Paul Eckelmann, Head of Project Management, Droga5 - Ad Age Agency of the Decade

Boldly headlining the homepage of Droga5’s website are the following words: “we solve problems through creativity and collaboration.” A promise the Ad Age Agency of the Decade fulfills on a regular basis when it’s business as usual. But now, at a time when business is anything but, these skills are helping them redefine the way they work as a team.

We sat down with Paul Eckelmann, Head of Project Management at Droga5, to hear how his team is not only navigating the “new normal,” but proving just how good at creative problem solving their agency really is when it matters most.

How has the COVID-19 pandemic changed the way your team works?

It was Friday, March 13th when Droga5 was told their offices would be closed for the foreseeable future. “The initial communication was to keep everything ‘business as usual’ as much as you can,” Paul explained. So kitchens and living rooms turned into offices, and meetings became Google Hangouts from home. 

“The first two weeks were very challenging while learning how to set personal boundaries during the transition. So that’s been where a lot of our energy and time is focused—communicating that we do have these boundaries, we all understand and respect that, and there are ways to work around it.”

Like many ad agencies, the Droga5 team has members at all stages of life. So working remotely looks a lot different from one person to the next. While some of the young adults have roommates and are stuck in their rooms all day, others are juggling home school with young kids. “It quickly became apparent we needed to address new ways of working,” Paul explained. “When schools shut down, it took a coordinated effort logistically to work around schedules. If there were two parents at home, maybe one would work in the morning and the other in the afternoon. So it was about creating a cadence that isn’t disruptive to the work, but is also sensitive to their obligations at home on a case-by-case basis.”

Tell us more about the challenges of working remotely and how you’ve adapted.

Initially, the sedentary workstyle was taking its toll. “A lot of people were completely burned out being on a screen all day. Not having those quick social interactions, or even just walking to and from each meeting—you kinda take it for granted. You’re just stationary, clicking from one meeting to the next.” 

So one thing they did almost immediately was implement mandatory lunches.

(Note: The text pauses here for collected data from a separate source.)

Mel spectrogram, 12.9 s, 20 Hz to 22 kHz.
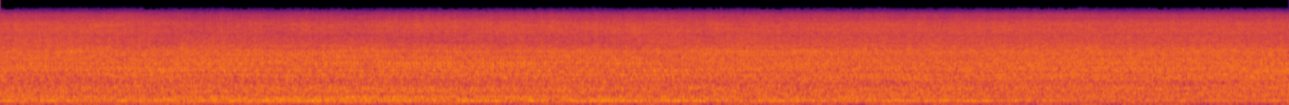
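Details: Freshly rebuilt 1987 Mercedes 560SL M117 V8 at its first break-in after 16 years idle, recorded at the front. A quiet, steady, fairly even idle hum, no knocks or misses; chain tensioning audible. Normal idle.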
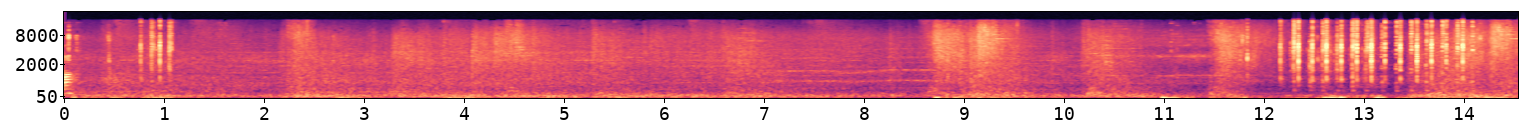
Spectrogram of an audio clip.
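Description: Swords clash and strike sharply.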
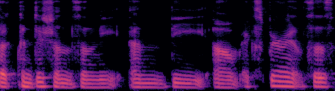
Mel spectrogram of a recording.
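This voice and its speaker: At a fairly slow pace, a woman speaks with a very deep, low pitch and ordinary pitch variation. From Canada. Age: 80s+. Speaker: self-help vlogger. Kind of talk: casual talk to camera. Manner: hesitant, conversational.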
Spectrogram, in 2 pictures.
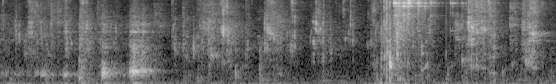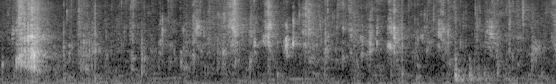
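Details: Rescue dogs eating celery make crisp, crackling crunches, with two sharp louder bites around the middle and softer, irregular munching and mouth clicks throughout, indoors in a small room.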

The agency built out a shared calendar across all departments where team members must block out one uninterrupted hour for lunch and another 30-min to get away from their computer each day. 

Another pain point: virtual meeting overload. “There is a really big strain on project management right now because we are the hub of communications and generally set up team meetings. It depends a lot on the creative leadership you have to determine how they can best drive and disseminate information without overwhelming people on a single call.

“We’ve tried to limit the amount of meetings we have—do things more through comments or smaller chats. We’ve created a standard where 45min meetings become 30min meetings, 30 become 15, etc.” And to be able to accomplish this, they make sure each call has a very clear agenda that everyone is aware of before hopping on.

How do you keep morale and well being a focus during this time?

“We’ve developed a really great and supportive culture here at Droga5. There are a lot of different virtual offerings we’ve circulated. For example, we promoted when Yale provided a wellness class for free online, or whenever there’s some sort of fitness or yoga activity they can virtually join. Our agency does a great job at trying to let people know what’s available to help keep everyone active and healthy to enhance their well being while being remote.” 

But what’s even more challenging than individual well being while social distancing is the well being of the team together. “We look for opportunities to engage each other that aren’t too time consuming—especially at a department level. Like every Friday at 5pm, our Project Management department doesn’t schedule any meetings, so we can do a PM toast/happy hour through video call. We even have themes; last week was Tiger King and tonight is a space theme. We give away virtual prizes and have a lot of fun. It’s a great way to end the week.”

How else do you keep motivation at a high level?

“Right now, I think there’s even a strain on people just to keep busy whenever they’re not working. They aren’t able to take vacations, and they don’t have those normal social distractions on the weekends. So what I’ve tried to do is encourage everyone to even take a day off during the week to give themselves a mental break. We’re approaching this on a rolling basis, so we can find the necessary coverage to give people a chance to refresh and reset, which has been really healthy for them,” and in turn, has translated to higher productivity and better work. 

How do these efforts translate to your clients during this time?

In order to look out for its clients during this uncertain time, the agency has taken the go-ahead mentality, acting as their own task force to stay on top of constant changes. “For some clients, we’re continuing to strengthen our relationships and support them by proactively finding new trends and pitching them ideas on how we can be genuine and unique.  For others, we’ve had to be more integrated in production in finding more unique ways to tell our clients stories versus traditional film shoots.

“We take a lot of pride in the work we put into the world, and we’re really intent on not being tone deaf and just saying the same messages as everyone else,” Paul explained. “I think it’s a great challenge for us creatively and strategically to develop a message that’s relevant and impactful to the consumers, but also to create the work in a much different landscape than we traditionally would.”